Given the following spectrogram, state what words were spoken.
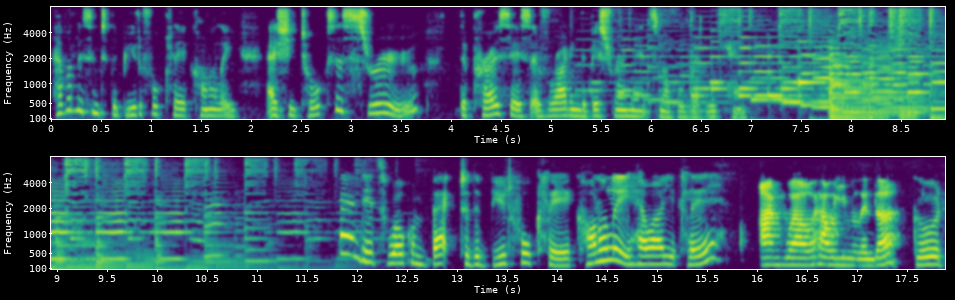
have a listen to the beautiful Clare Connelly as she talks us through the process of writing the best romance novel that we can. It's welcome back to the beautiful Clare Connelly. How are you, Clare? I'm well. How are you, Melinda? Good.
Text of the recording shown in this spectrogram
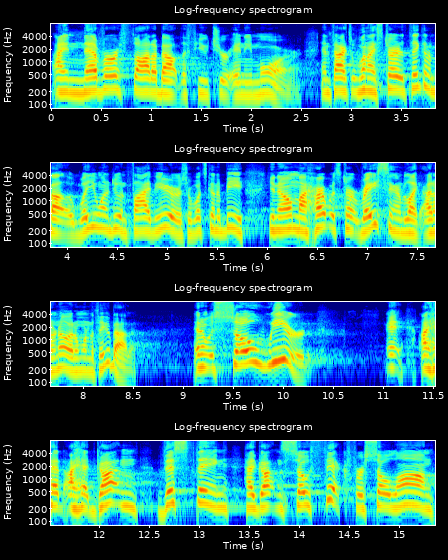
I never thought about the future anymore. In fact, when I started thinking about what do you want to do in five years or what's going to be, you know, my heart would start racing. I'd be like, I don't know, I don't want to think about it. And it was so weird I had, I had gotten, this thing had gotten so thick for so long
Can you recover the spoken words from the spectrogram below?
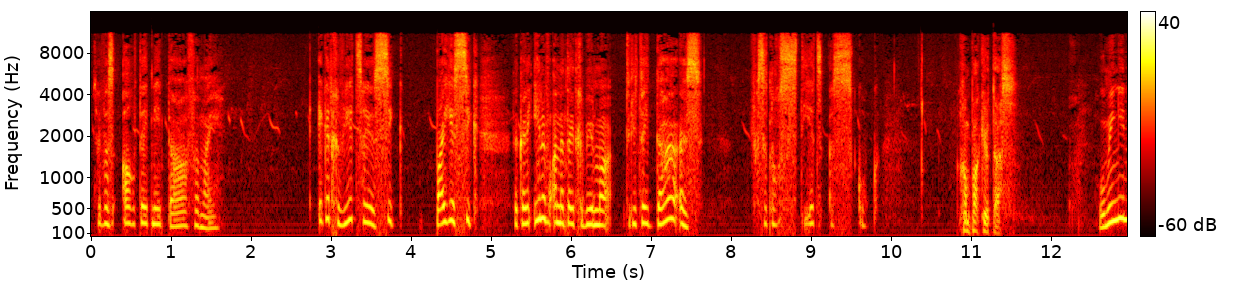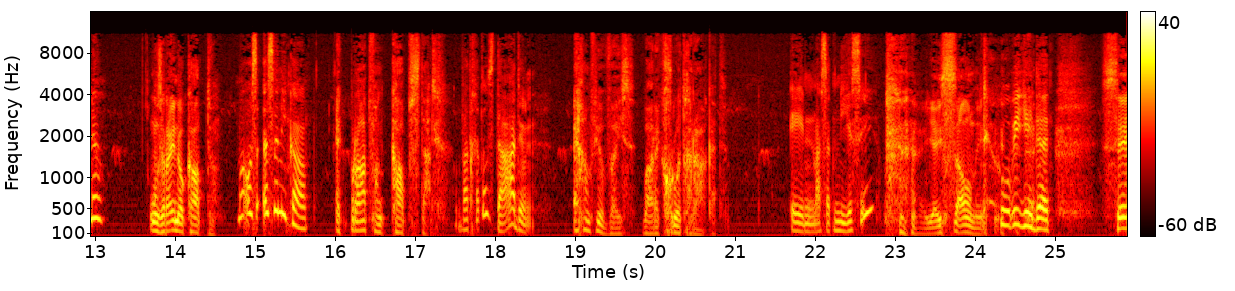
Sy was altyd net daar vir my. Ek het geweet sy is siek, baie siek. Dit kan een of ander tyd gebeur, maar toe die tyd daar is, was dit nog steeds 'n skok. Gaan pak jou tas. Hoe meen jy nou? Ons ry nou Kaap toe. Maar ons is in die Kaap. Ek praat van Kaapstad. Wat gaan ons daar doen? Ek gaan vir jou wys waar ek groot geraak het. En as ek nee sê? jy sal nie. Hoe weet jy dit? Sê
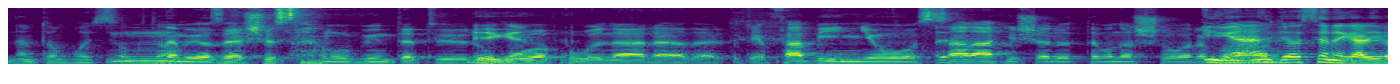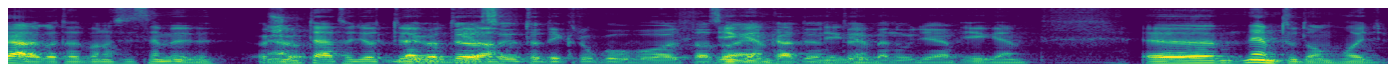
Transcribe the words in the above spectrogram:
nem tudom, hogy szokta. Nem ő az első számú büntető Igen. rúgó a pulnál de Fabinho, Salah is előtte van a sorban. Igen, ugye a szenegáli válogatottban azt hiszem ő, nem? a- Tehát, hogy ott Meg ő ott ő az ötödik rugó volt az ANK döntőben, ugye. Igen. Ö, nem tudom, hogy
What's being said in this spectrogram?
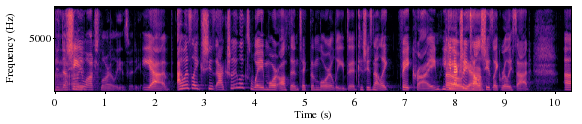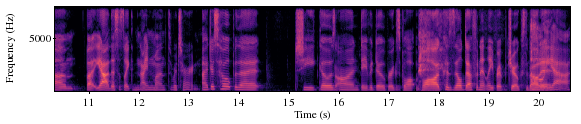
She definitely watched Laura Lee's video. yeah. I was like, she's actually looks way more authentic than Laura Lee did because she's not like fake crying. You can Oh, actually yeah. tell she's like really sad. Um, but yeah, this is like nine month return. I just hope that she goes on David Dobrik's vlog because they'll definitely rip jokes about oh, it, yeah.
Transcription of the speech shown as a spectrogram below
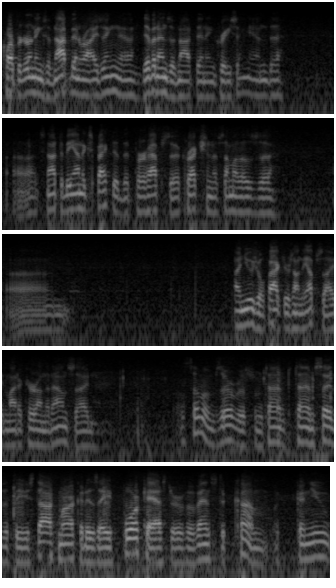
Corporate earnings have not been rising. Dividends have not been increasing, and it's not to be unexpected that perhaps a correction of some of those um, unusual factors on the upside might occur on the downside. Well, some observers from time to time say that the stock market is a forecaster of events to come. Can you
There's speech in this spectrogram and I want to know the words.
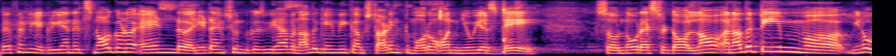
definitely agree. And it's not going to end uh, anytime soon because we have another game we I'm starting tomorrow on New Year's Day. So no rest at all. Now another team, uh, you know,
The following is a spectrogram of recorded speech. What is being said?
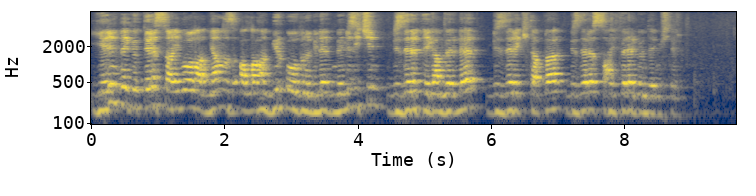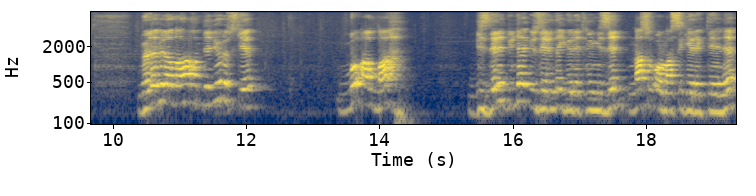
yerin ve göklerin sahibi olan yalnız Allah'ın bir olduğunu bilebilmemiz için bizlere peygamberler, bizlere kitaplar, bizlere sahifeler göndermiştir. Böyle bir Allah'a hamd ediyoruz ki bu Allah bizleri dünya üzerinde yönetimimizin nasıl olması gerektiğini,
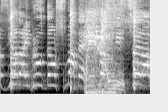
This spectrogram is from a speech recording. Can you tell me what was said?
rozjadaj brudną szmatę. Ktoś ci strzela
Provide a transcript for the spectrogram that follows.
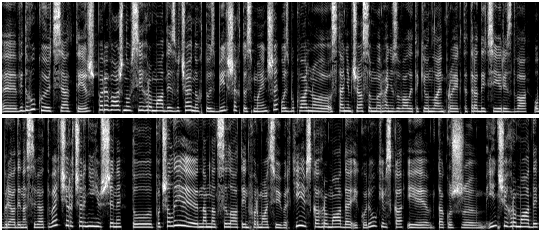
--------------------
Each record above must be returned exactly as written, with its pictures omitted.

Given the following spectrogram, state what words were spoken.
have a listen to the beautiful Clare Connelly as she talks us through the process of writing the best romance novel that we can. It's welcome back to the beautiful Clare Connelly. How are you, Clare? I'm well. How are you, Melinda? Good.
Text of the recording shown in this spectrogram
I never thought about the future anymore. In fact, when I started thinking about what do you want to do in five years or what's going to be, you know, my heart would start racing. I'd be like, I don't know, I don't want to think about it. And it was so weird I had, I had gotten, this thing had gotten so thick for so long
Can you recover the spoken words from the spectrogram below?
Sy was altyd net daar vir my. Ek het geweet sy is siek, baie siek. Dit kan een of ander tyd gebeur, maar toe die tyd daar is, was dit nog steeds 'n skok. Gaan pak jou tas. Hoe meen jy nou? Ons ry nou Kaap toe. Maar ons is in die Kaap. Ek praat van Kaapstad. Wat gaan ons daar doen? Ek gaan vir jou wys waar ek groot geraak het. En as ek nee sê? jy sal nie. Hoe weet jy dit? Sê
Transcribe the words in the above spectrogram:
nem tudom, hogy szokta. Nem ő az első számú büntető Igen. rúgó a pulnál de Fabinho, Salah is előtte van a sorban. Igen, ugye a szenegáli válogatottban azt hiszem ő, nem? a- Tehát, hogy ott Meg ő ott ő az ötödik rugó volt az ANK döntőben, ugye. Igen. Ö, nem tudom, hogy
What's being said in this spectrogram?
She definitely watched Laura Lee's video. yeah. I was like, she's actually looks way more authentic than Laura Lee did because she's not like fake crying. You can Oh, actually yeah. tell she's like really sad. Um, but yeah, this is like nine month return. I just hope that she goes on David Dobrik's vlog because they'll definitely rip jokes about oh, it, yeah.
Transcription of the speech shown as a spectrogram below
Corporate earnings have not been rising. Dividends have not been increasing, and it's not to be unexpected that perhaps a correction of some of those um, unusual factors on the upside might occur on the downside. Well, some observers from time to time say that the stock market is a forecaster of events to come. Can you
There's speech in this spectrogram and I want to know the words.
definitely agree. And it's not going to end uh, anytime soon because we have another game we I'm starting tomorrow on New Year's Day. So no rest at all. Now another team, uh, you know,
The following is a spectrogram of recorded speech. What is being said?
yerin ve göklerin sahibi olan yalnız Allah'ın bir olduğunu bilebilmemiz için bizlere peygamberler, bizlere kitaplar, bizlere sahifeler göndermiştir. Böyle bir Allah'a hamd ediyoruz ki bu Allah bizleri dünya üzerinde yönetimimizin nasıl olması gerektiğini,
This spectrogram is from a speech recording. Can you tell me what was said?
rozjadaj brudną szmatę. Ktoś ci strzela
Provide a transcript for the spectrogram that follows.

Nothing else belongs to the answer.